This week, the hashtags #BajenLosPricesdeInternet and #ReportoApagonCuba have become viral, pushing for lower internet and technology costs, and to report blackouts across the island.
The Florida senator tweeted Friday: "waiting to see what creative response comes to the regime to blame the expensive prices of phones and blackouts on the U.S. embargo."
“It is the Government of Cuba that has maintained the embargo,” continued the Republican legislator, “because under U.S. law the embargo ends if there are: free, fair and multiparty elections, civil liberties, the right to own and enjoy private property and an independent judiciary.”

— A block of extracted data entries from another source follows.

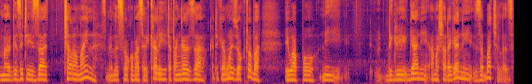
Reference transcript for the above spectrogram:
Magazeti za Channel 9 zimesema kwamba serikali itatangaza katika mwezi wa Oktoba iwapo ni digri gani ama shahada gani za bachelors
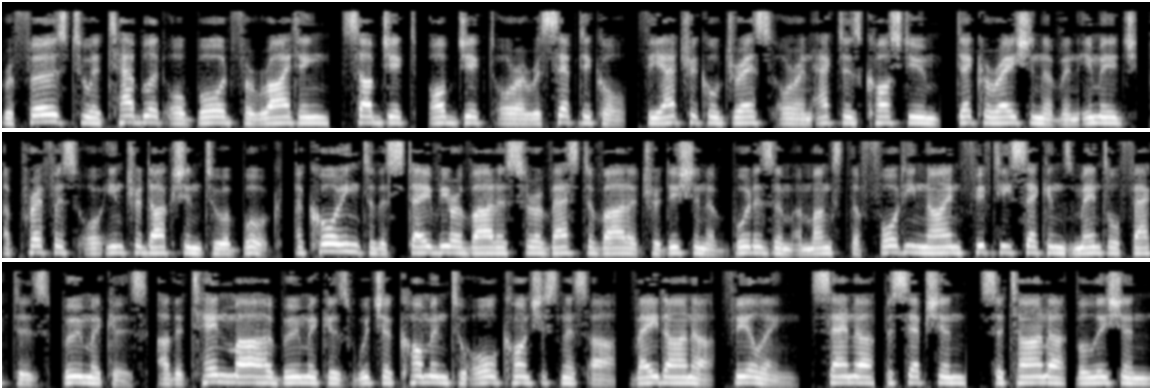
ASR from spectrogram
refers to a tablet or board for writing, subject, object or a receptacle, theatrical dress or an actor's costume, decoration of an image, a preface or introduction to a book. According to the Sthaviravada Sarvastivada tradition of Buddhism amongst the 49 50-seconds mental factors bhumikas are the ten mahabhumikas which are common to all consciousness are, vedana feeling, sanna perception, cetana volition,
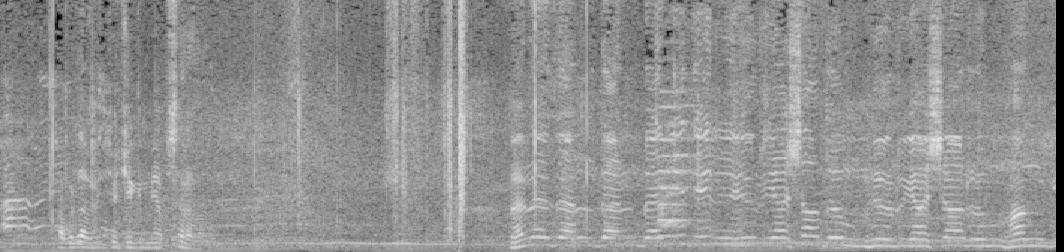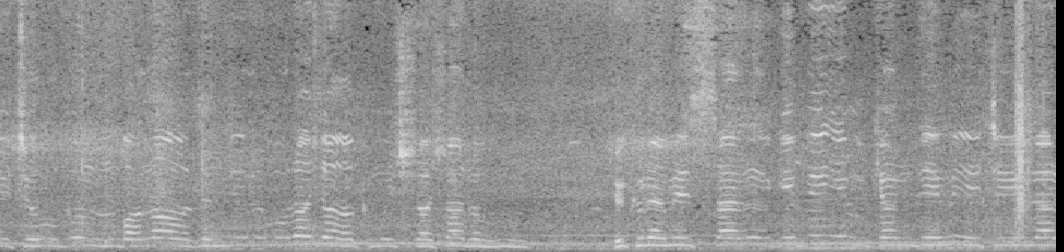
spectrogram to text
Ha buradan video çekim yapsana bana. Ben ezelden beridir yaşadım hür yaşarım Hangi çılgın bana zincir vuracakmış şaşarım Kükremiş sel gibiyim kendimi çiğner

Diaz-Canel, who has denounced the suffocating and rapidly compounding sanctions since before his election in 2018, tweeted back: “Cuba does not give in to pressure or threats. We will eternally defend our sovereignty and independence.”

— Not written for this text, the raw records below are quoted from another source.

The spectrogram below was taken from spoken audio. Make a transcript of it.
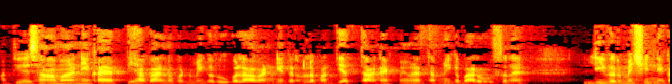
අපි ඔය සාමාන්‍ය කයක් දිහා බලනකොට මේක රූපලාවන්‍ය කරන මධ්‍යස්ථානයක් මෙව නැත්නම් මේක බර උසන liver machine එකක්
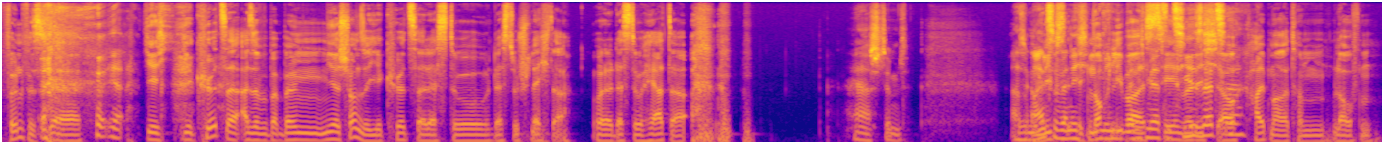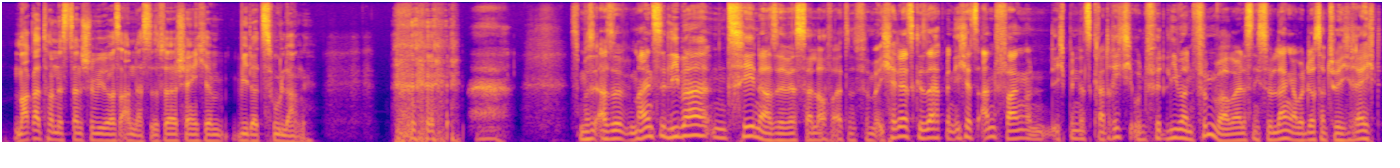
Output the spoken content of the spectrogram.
5 ist, äh, ja. je, je kürzer, also bei, bei mir schon so, je kürzer, desto, desto schlechter oder desto härter. ja, stimmt. Also meinst du, wenn ich noch lieber als 10 würde ich setze? auch Halbmarathon laufen. Marathon ist dann schon wieder was anderes. Das ist wahrscheinlich wieder zu lange. muss, also meinst du lieber ein Zehner Silvesterlauf als ein Fünfer? Ich hätte jetzt gesagt, wenn ich jetzt anfange und ich bin jetzt gerade richtig unfit, lieber ein Fünfer, weil das nicht so lang, aber du hast natürlich recht.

Cuban Ambassador to Austria, Juan Antonio Fernandez Palacios showed his support, writing: “A worn-out gringo senator, surnamed Rubio, who lost his presidential candidacy in 2016, is saying he is waiting for a response from the Cuban authorities to his quirky and insulting tweets. He thinks he is a senator from ancient Rome. Mr. #NoNosEno #NoMasBloqueo (No More Blockades.)”

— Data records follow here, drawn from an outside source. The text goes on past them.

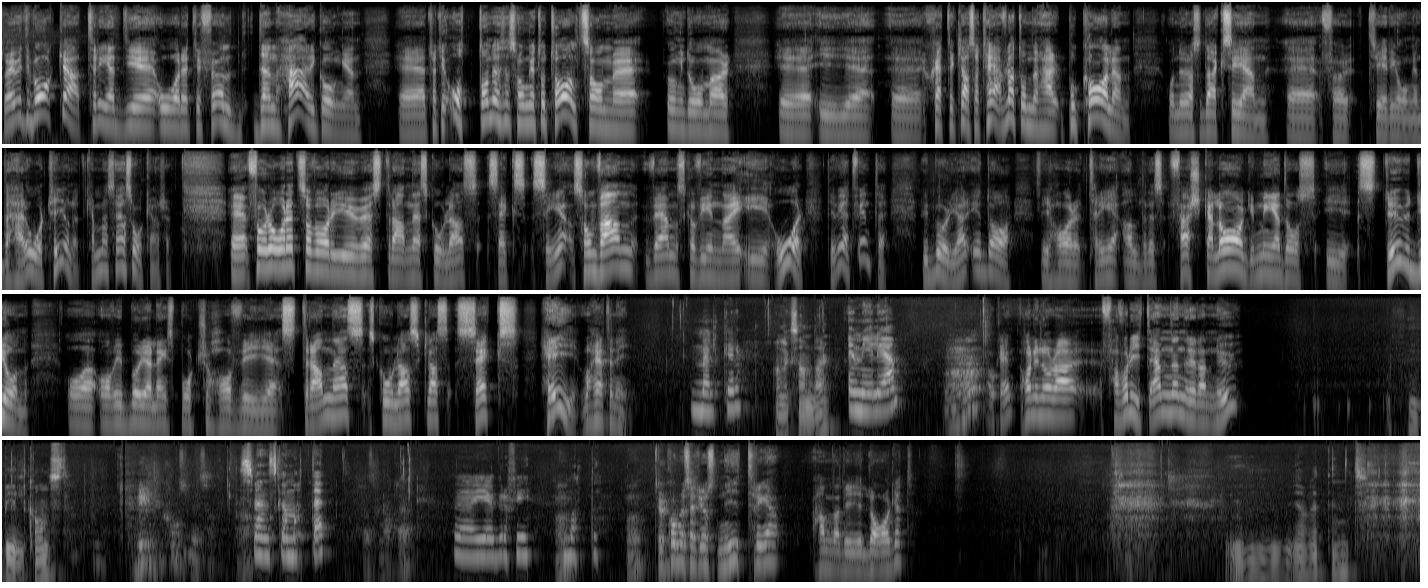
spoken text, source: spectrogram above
Då är vi tillbaka tredje året i följd den här gången. Eh, jag tror att det är åttonde säsongen totalt som eh, ungdomar eh, i sjätte klass har tävlat om den här pokalen. Och nu är det alltså dags igen för tredje gången det här årtiondet, kan man säga så kanske. Förra året så var det ju Strandnäs skolas 6C som vann. Vem ska vinna i år? Det vet vi inte. Vi börjar idag. Vi har tre alldeles färska lag med oss i studion. Och om vi börjar längst bort så har vi Strandnäs skolas klass 6. Hej, vad heter ni? Melker. Alexander. Emilia. Okej. Har ni några favoritämnen redan nu? Bildkonst. Bildkonst minsann. Svenska och matte. Eh, geografi. Matte. Hur kommer det sig att just ni tre hamnade i laget? Mm, Jag vet inte.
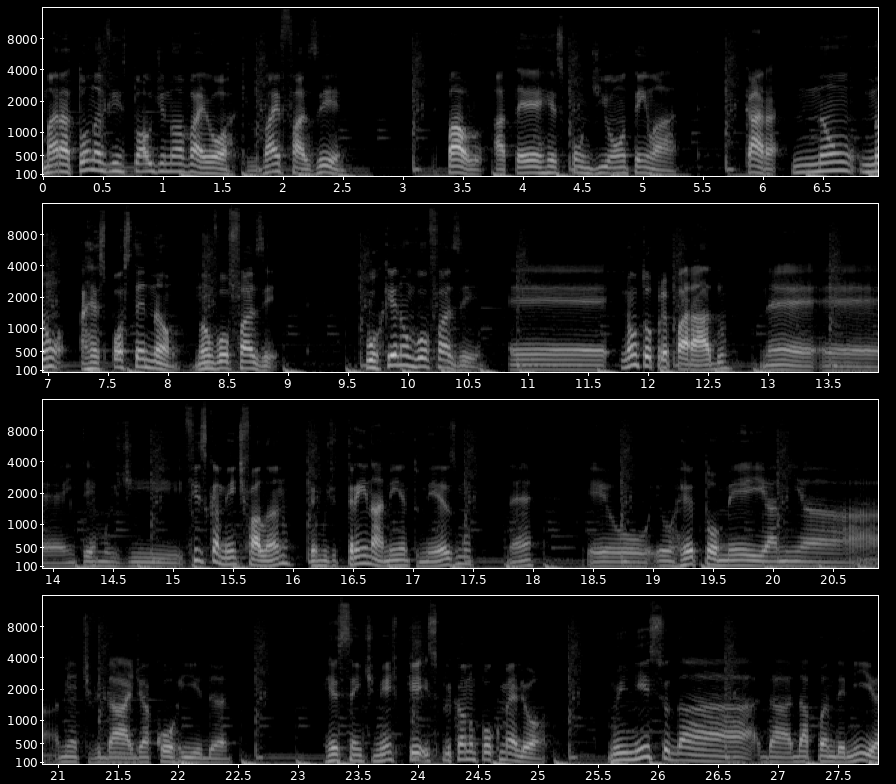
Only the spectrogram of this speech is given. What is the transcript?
Maratona Virtual de Nova York, vai fazer? Paulo, até respondi ontem lá. Cara, não, não, a resposta é não, não vou fazer. Por que não vou fazer? É, não estou preparado, né, é, em termos de, fisicamente falando, em termos de treinamento mesmo, né? Eu, eu retomei a minha, a minha atividade, a corrida, recentemente, porque explicando um pouco melhor. No início da, da, da pandemia,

The U.S. senator began a three-day tour of Argentina, Ecuador, Mexico and El Salvador, which is aimed at "strengthening alliances in the Western Hemisphere on regional and global challenges." Secretary of State Mike Pompeo is making a similar, simultaneous tour of Latin America.